Safeguarding Federal Elections from Possible Terrorist Attack: Issues and Options for Congress [October 27, 2004] [open pdf - 126KB]
"Concerns have arisen that terrorist attacks near the November 2, 2004 federal election might be launched to disrupt voting and affect the outcome. As a result, questions have arisen about what might be done both to prevent such attacks and to respond to any that occur. Deliberations have centered largely around two questions: If a terrorist attack occurs, should the election be postponed, in whole or in part, and if so, by whom and under what authority? What steps should and are being taken to enhance security for the election? Questions about election postponement include who has the constitutional authority, to whom could such power be delegated, and what legal limitations exist. Congressional authority to regulate elections may vary depending on what contest or contests are affected. The executive branch does not currently have authority to set or change the times of elections, a power reserved for Congress under the Constitution, although Congress may be able to delegate such authority.

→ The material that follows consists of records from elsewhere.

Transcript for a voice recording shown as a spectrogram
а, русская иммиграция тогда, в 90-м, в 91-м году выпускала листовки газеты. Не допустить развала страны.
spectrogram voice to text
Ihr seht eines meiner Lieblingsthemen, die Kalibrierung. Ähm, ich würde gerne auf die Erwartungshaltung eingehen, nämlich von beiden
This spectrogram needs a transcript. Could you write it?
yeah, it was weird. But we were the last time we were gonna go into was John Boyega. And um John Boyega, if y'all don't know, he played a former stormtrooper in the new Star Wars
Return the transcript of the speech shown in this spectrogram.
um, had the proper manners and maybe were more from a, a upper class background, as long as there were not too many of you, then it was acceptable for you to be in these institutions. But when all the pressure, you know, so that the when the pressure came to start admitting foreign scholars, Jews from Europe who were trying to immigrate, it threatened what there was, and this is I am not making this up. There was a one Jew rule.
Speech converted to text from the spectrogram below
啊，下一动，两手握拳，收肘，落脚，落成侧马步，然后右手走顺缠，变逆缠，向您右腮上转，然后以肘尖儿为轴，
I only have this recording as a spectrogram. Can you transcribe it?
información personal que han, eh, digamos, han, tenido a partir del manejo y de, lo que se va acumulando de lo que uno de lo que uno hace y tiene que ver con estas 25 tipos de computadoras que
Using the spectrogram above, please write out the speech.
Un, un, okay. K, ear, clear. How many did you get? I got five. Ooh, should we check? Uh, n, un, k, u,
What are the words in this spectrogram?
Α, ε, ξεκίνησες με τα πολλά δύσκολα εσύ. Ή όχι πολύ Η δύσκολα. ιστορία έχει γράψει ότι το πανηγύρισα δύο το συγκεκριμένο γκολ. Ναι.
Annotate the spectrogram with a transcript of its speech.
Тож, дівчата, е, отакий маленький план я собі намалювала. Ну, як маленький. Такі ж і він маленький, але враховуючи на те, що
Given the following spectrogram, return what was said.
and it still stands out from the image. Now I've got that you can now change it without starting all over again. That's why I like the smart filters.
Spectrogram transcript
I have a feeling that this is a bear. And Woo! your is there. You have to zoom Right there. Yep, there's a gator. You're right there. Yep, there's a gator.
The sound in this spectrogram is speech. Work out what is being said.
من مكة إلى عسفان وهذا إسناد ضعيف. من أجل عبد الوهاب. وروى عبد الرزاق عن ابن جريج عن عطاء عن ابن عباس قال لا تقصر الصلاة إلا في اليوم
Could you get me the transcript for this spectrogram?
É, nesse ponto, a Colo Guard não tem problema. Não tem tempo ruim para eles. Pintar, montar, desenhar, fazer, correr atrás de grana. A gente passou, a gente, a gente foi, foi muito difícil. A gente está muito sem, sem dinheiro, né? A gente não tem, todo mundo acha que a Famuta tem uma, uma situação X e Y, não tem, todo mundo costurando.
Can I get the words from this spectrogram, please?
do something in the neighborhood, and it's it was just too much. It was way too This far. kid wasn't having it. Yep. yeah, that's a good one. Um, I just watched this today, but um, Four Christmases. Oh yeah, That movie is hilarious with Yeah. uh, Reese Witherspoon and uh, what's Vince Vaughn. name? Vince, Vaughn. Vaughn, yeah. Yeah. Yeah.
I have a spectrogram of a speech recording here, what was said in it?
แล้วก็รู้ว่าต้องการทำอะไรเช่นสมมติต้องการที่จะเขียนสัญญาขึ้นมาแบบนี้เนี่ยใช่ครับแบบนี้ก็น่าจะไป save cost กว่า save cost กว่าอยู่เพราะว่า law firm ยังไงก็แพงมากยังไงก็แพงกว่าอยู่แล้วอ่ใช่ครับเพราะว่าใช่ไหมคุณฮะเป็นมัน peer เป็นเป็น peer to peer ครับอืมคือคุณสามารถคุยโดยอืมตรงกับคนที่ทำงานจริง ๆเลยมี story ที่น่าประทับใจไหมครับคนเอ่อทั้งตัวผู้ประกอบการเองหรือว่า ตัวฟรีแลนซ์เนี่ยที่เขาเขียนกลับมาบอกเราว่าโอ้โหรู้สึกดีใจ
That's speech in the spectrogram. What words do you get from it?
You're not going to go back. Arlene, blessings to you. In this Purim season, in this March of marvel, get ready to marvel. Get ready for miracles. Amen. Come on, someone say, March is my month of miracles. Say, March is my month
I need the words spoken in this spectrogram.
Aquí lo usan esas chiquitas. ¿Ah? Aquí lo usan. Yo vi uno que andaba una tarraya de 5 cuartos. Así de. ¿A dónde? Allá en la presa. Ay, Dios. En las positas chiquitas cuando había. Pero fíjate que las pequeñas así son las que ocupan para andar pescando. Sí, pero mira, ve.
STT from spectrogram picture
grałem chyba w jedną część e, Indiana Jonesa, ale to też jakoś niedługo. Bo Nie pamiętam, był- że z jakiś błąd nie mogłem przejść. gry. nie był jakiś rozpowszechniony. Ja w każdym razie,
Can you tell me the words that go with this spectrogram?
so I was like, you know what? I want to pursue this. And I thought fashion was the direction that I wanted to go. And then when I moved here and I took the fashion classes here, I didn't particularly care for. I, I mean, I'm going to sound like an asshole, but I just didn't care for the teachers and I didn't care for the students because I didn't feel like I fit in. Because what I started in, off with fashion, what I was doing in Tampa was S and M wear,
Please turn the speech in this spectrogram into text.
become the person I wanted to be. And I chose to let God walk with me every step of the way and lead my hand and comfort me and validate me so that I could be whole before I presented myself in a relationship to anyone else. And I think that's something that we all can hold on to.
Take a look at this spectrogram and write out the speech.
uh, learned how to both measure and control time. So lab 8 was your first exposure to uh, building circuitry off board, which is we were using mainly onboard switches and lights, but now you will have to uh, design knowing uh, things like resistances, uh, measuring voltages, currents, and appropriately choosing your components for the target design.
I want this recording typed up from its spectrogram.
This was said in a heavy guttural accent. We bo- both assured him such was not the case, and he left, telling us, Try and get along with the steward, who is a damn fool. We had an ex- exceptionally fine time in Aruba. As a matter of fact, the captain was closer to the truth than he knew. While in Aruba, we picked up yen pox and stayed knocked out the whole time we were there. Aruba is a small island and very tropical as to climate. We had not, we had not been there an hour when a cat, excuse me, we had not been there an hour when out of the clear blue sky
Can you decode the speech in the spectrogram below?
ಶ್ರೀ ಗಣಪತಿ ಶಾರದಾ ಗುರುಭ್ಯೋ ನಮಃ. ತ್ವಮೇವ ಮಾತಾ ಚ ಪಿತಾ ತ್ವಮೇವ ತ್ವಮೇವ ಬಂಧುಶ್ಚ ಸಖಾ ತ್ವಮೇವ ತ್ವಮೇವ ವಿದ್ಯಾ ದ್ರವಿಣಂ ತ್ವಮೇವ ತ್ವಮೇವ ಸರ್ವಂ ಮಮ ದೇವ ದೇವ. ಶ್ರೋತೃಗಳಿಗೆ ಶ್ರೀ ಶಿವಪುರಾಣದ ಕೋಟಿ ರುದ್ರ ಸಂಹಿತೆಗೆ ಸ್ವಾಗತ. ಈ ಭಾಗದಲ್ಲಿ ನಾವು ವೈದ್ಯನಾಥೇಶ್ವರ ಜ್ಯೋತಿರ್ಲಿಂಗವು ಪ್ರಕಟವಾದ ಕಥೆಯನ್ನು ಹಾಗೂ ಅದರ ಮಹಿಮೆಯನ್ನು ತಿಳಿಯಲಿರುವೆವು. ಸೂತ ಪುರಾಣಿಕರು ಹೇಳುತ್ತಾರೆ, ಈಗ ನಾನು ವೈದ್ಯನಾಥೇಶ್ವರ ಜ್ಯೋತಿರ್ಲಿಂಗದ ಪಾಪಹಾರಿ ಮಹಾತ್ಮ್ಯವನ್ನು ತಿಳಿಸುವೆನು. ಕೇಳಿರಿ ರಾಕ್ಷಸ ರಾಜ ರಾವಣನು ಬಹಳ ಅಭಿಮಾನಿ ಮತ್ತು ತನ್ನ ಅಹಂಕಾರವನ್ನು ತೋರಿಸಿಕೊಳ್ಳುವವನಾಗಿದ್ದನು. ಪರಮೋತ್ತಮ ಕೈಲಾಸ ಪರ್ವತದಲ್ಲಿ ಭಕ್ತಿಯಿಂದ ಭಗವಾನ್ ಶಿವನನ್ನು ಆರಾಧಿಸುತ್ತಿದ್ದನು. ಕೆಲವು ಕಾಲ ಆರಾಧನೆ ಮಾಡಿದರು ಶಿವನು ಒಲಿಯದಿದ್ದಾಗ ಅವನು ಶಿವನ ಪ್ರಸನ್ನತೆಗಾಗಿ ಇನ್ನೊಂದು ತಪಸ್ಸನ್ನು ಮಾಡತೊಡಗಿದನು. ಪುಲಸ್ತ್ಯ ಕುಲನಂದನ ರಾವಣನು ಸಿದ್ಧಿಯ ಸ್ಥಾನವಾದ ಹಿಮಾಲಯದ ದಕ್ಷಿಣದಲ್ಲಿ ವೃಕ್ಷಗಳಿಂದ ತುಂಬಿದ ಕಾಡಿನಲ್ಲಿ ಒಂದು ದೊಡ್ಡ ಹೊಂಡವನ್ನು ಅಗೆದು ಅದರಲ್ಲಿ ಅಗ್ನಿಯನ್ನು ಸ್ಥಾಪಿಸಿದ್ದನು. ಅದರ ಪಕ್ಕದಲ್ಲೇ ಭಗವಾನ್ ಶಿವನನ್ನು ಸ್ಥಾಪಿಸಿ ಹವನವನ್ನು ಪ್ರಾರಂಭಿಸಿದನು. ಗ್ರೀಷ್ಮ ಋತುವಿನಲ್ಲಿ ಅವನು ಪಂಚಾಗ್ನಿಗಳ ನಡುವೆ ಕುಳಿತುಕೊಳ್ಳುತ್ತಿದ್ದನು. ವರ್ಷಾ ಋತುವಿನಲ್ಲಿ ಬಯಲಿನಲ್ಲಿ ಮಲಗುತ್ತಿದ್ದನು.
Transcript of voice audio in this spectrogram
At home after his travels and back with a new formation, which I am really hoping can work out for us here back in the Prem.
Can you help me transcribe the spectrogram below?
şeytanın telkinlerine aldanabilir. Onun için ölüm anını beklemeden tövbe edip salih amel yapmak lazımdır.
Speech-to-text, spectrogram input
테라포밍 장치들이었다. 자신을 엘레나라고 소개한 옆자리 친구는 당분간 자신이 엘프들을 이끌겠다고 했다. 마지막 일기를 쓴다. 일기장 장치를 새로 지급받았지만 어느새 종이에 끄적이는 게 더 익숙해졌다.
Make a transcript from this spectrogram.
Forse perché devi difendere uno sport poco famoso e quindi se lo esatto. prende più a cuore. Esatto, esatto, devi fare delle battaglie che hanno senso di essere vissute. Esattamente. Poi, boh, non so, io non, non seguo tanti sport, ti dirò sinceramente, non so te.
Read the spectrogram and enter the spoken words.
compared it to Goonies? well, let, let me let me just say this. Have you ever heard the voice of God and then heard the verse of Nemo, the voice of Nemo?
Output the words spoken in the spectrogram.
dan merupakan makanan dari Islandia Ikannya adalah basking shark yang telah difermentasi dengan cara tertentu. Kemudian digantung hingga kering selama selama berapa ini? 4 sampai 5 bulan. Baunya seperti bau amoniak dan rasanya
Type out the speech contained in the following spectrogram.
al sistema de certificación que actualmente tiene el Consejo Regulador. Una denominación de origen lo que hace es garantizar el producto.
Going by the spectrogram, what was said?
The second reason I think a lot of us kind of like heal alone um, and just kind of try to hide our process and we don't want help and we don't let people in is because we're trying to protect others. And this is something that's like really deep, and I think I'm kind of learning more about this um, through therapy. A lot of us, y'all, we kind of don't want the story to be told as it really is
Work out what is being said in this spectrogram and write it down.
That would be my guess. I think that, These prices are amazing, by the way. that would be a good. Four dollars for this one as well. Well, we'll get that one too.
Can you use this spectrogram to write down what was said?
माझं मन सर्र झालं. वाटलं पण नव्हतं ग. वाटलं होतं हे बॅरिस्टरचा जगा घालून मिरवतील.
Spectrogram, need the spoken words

Either Congress or the states might also pass legislation in response to a terrorist attack that would change the timing of any elections that were affected."
CRS Report for Congress, RL32654